Aviation based on the principles of bird flight, fasteners based on the claw of the tiger, and Velcro products based on how burs cling on are impressive examples of technical innovations which were inspired by nature. The researchers at MANN+HUMMEL also draw on nature to make their products more durable and more effective.
A trip to the zoo is fascinating. In the terrarium, a small gecko walks vertically up smooth walls, apparently without exertion. The light, elastic and tear-resistant web of the tarantula next door demonstrates the art of construction. The tiger in its open-air enclosure prowls around and shows visitors its sharp, durable claws. A lotus flower floats in a small pond which separates the tiger from the visitors. Water droplets simply roll off the leaves of the plant.
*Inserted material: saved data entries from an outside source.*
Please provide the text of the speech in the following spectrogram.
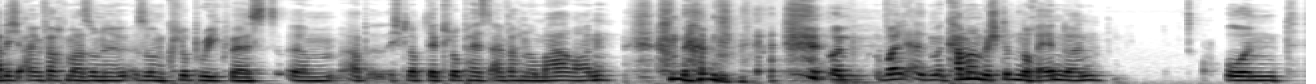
habe ich einfach mal so eine so einen Club-Request. Ähm, ich glaube der Club heißt einfach nur Maron und wollte, also kann man bestimmt noch ändern. Und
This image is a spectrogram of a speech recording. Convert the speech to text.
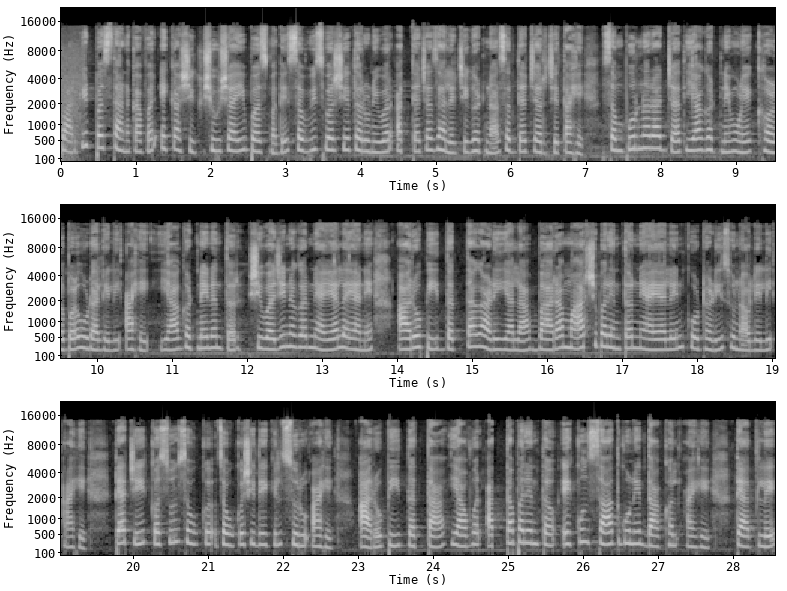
स्वारगेट बस स्थानकावर एका शि शिवशाही बसमध्ये सव्वीस वर्षीय तरुणीवर अत्याचार झाल्याची घटना सध्या चर्चेत आहे. संपूर्ण राज्यात या घटनेमुळे खळबळ उडालेली आहे. या घटनेनंतर शिवाजीनगर न्यायालयाने आरोपी दत्ता गाडे याला बारा मार्चपर्यंत न्यायालयीन कोठडी सुनावलेली आहे. त्याची कसून चौक चौकशी देखील सुरू आहे. आरोपी दत्ता यावर आत्तापर्यंत एकूण सात गुन्हे दाखल आहे. त्यातले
The world of nature is varied and presents us with a collection of solutions on a silver plate which developers and engineers can draw on. This is something that Dr. Matthias Teschner, Director of Engineering and Validation at MANN+HUMMEL knows. His work in the company involves the subject of bionics and innovation.
Bionics involves the transfer of phenomena found in nature to the area of engineering. "Evolution has shown that it can usually find an efficient solution for a problem. We can also benefit from this know-how", explains Teschner. "Animals and plants have the ability to be a good model for engineering, whether for a Velcro product or a tiger claw fastener."
MANN+HUMMEL has already been using the knowledge and expertise gained from bionics for some years in its developments. "We do not simply copy nature, but rather apply its methods to arrive at better products", says Teschner.
There are a number of examples in the company. Thanks to an enhancement of the design, fuel filters are now very durable although they are low weight. The ribs on the cover "grow" in a way which removes notch stress similarly as branches do on the tree. In this way, the tension is evenly distributed over the surface.
In an intake manifold, the non-load-bearing areas were removed from the available installation space, referred to as topology optimization. Bones optimize their internal structure in a similar way. The result is a stiff and solid structure with considerably less weight.